• Activity: Reproduce the listing that follows in full. Omit its images.

======== Recorded information

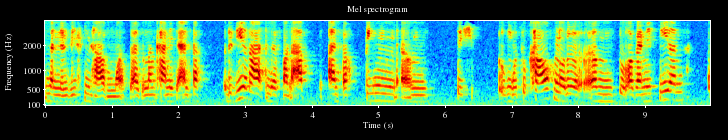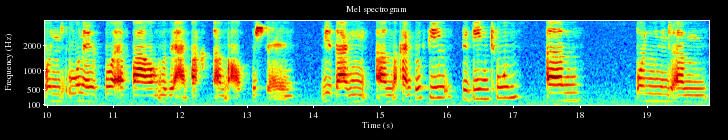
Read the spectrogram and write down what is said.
man ein Wissen haben muss. Also man kann nicht einfach oder wir raten davon ab, einfach Bienen ähm, sich irgendwo zu kaufen oder ähm, zu organisieren und ohne Vorerfahrung sie einfach ähm, aufzustellen. Wir sagen, ähm, man kann so viel für Bienen tun ähm, und ähm,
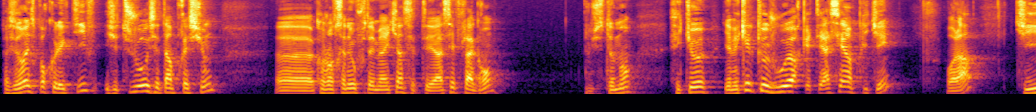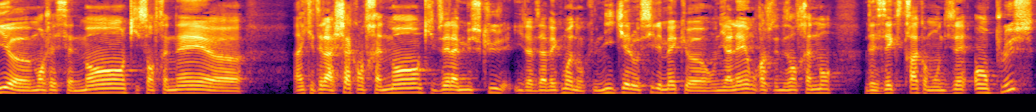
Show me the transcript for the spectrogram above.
parce que dans les sports collectifs, j'ai toujours eu cette impression, euh, quand j'entraînais au foot américain, c'était assez flagrant, justement, c'est qu'il y avait quelques joueurs qui étaient assez impliqués, voilà, qui euh, mangeaient sainement, qui s'entraînaient Hein, qui était là à chaque entraînement, qui faisait la muscu, il la faisait avec moi, donc nickel aussi, les mecs, euh, on y allait, on rajoutait des entraînements, des extras, comme on disait, en plus,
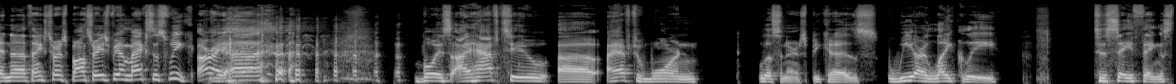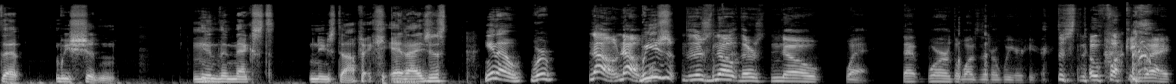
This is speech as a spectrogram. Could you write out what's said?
And uh, thanks to our sponsor, HBO Max, this week. All right, uh, boys, I have to uh, I have to warn listeners because we are likely to say things that we shouldn't Mm. in the next news topic, and I just you know we're no, no. We w- usu- there's no, there's no way that we're the ones that are weird here. There's no fucking way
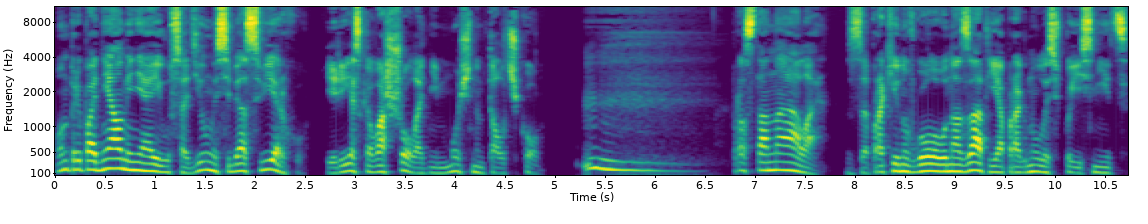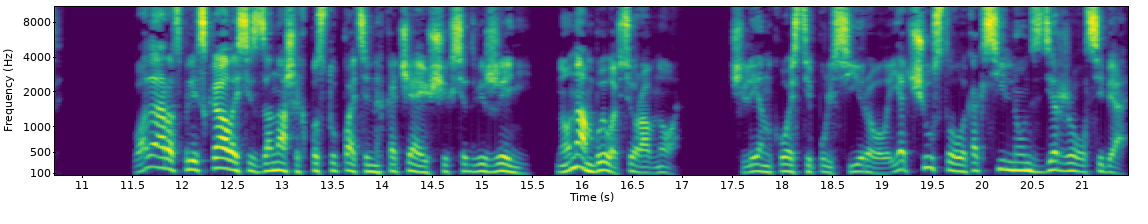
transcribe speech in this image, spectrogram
Он приподнял меня и усадил на себя сверху и резко вошел одним мощным толчком. Простонала. Запрокинув голову назад, я прогнулась в пояснице. Вода расплескалась из-за наших поступательных качающихся движений, но нам было все равно. Член Кости пульсировал, и я чувствовала, как сильно он сдерживал себя,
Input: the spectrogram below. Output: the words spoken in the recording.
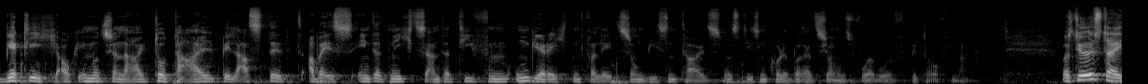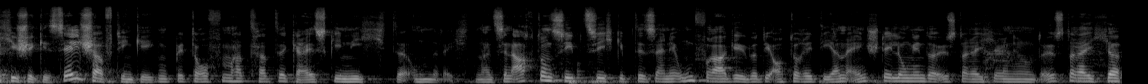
wirklich auch emotional total belastet, aber es ändert nichts an der tiefen, ungerechten Verletzung Wiesenthals, was diesen Kollaborationsvorwurf betroffen hat. Was die österreichische Gesellschaft hingegen betroffen hat, hatte Kreisky nicht äh, Unrecht. 1978 gibt es eine Umfrage über die autoritären Einstellungen der Österreicherinnen und Österreicher,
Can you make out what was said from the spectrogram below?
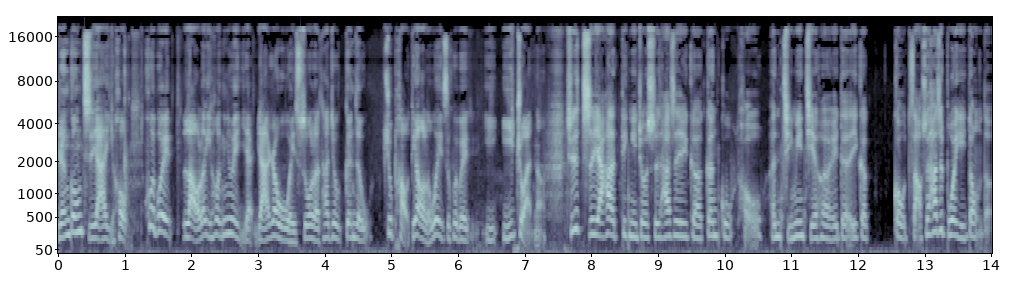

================

• Answer section:
Read the spectrogram and write down what is said.
man ein Wissen haben muss. Also man kann nicht einfach oder wir raten davon ab, einfach Bienen ähm, sich irgendwo zu kaufen oder ähm, zu organisieren und ohne Vorerfahrung sie einfach ähm, aufzustellen. Wir sagen, ähm, man kann so viel für Bienen tun ähm, und ähm,
Show me the transcript for the spectrogram above.
parce que dans les sports collectifs, j'ai toujours eu cette impression, euh, quand j'entraînais au foot américain, c'était assez flagrant, justement, c'est qu'il y avait quelques joueurs qui étaient assez impliqués, voilà, qui euh, mangeaient sainement, qui s'entraînaient Hein, qui était là à chaque entraînement, qui faisait la muscu, il la faisait avec moi, donc nickel aussi, les mecs, euh, on y allait, on rajoutait des entraînements, des extras, comme on disait, en plus,
This is speech as a spectrogram. Could you write out what's said?
And uh, thanks to our sponsor, HBO Max, this week. All right, uh, boys, I have to uh, I have to warn listeners because we are likely to say things that we shouldn't Mm. in the next news topic, and I just you know we're no, no. We w- usu- there's no, there's no way that we're the ones that are weird here. There's no fucking way
transcribe speech in this image, spectrogram
Он приподнял меня и усадил на себя сверху и резко вошел одним мощным толчком. Простонала. Запрокинув голову назад, я прогнулась в пояснице. Вода расплескалась из-за наших поступательных качающихся движений, но нам было все равно. Член Кости пульсировал, и я чувствовала, как сильно он сдерживал себя,
Input: the spectrogram below. Output: the words spoken in the recording.
wirklich auch emotional total belastet, aber es ändert nichts an der tiefen, ungerechten Verletzung Wiesenthals, was diesen Kollaborationsvorwurf betroffen hat. Was die österreichische Gesellschaft hingegen betroffen hat, hatte Kreisky nicht äh, Unrecht. 1978 gibt es eine Umfrage über die autoritären Einstellungen der Österreicherinnen und Österreicher,
Can you make out what was said from the spectrogram below?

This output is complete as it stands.